It's not a big book but it contains a lot of information. The author served in the unit but he doesn't let this cloud his judgement and has no problems indentifying errors as well as successes. He writes in a plain spoken style and delivers his information effectively. Every mission committed under the auspices of Z force or having a Z force member is covered in detail (including the failed Portugese operations in Timor). As well the history behind special ops in the theatre is looked at. He uses a wide range of sources including first person accounts from team members and some Japanese reports that show how they reacted and responded to Z force incursions. Appendices include loss list, awards, a look at the boats used. A selection of pictures follows each chapter, giving faces to names. The only weak spot imo are the maps, which are basic outlines without much detail.

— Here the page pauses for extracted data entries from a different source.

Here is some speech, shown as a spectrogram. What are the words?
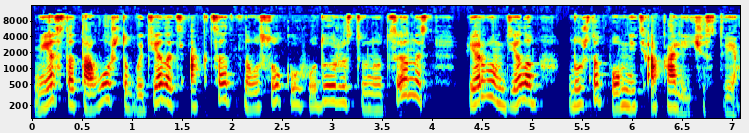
Вместо того, чтобы делать акцент на высокую художественную ценность, первым делом нужно помнить о количестве.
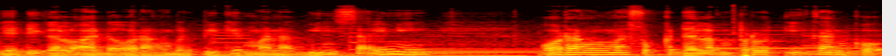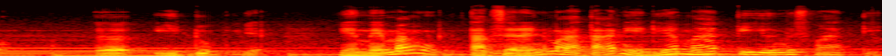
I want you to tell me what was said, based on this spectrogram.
Jadi kalau ada orang berpikir mana bisa ini orang masuk ke dalam perut ikan kok uh, hidup ya. Ya memang tafsiran ini mengatakan ya dia mati Yunus mati.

Overall I'd say this book gives a thorough and very detailed look at Z force operations. A must have for anyone interested in the topic.
Nothing to do with WW11 but I am reading the President's Keepers-Those keeping Zuma in Power and out of Prison by Jaques Pauw.. Jaques Pauw is a respected former journalist who wrote against the Apartheid regime.
It is a riveting read of corruption, fraud and Zuma's contempt for the rule of law. He has lost the support of many in the ANC but like Mugabe, whom he says he admires, he doesn't seem to care.
That must be a good read....a most interesting era of the 20th century with the collapse of Imperial Germany,the fleeing of the Kaiser to Holland,the absconding of the military leadership to avoid the acceptance of defeat,leaving a civilian leadership to face the Armistice and the ultimate fate of Germany imposed by the Versailles Treaty.
For the Imperial German Army being told by the military leadership that they had not been defeated on the battlefield,the Weimar Republic was was seen by many as the illegitimate child of defeat.There appeared to be no support for the new republic from the Allies, unlike the involvement after WW2 when the Allies ensured that the founding of democracy was to be backed to the hilt.
I have a fantasy novel on the go right now but I also started this.
I have not found an image of this cover anywhere (1959!) so I had to take a picture of it myself...
Separate names with a comma.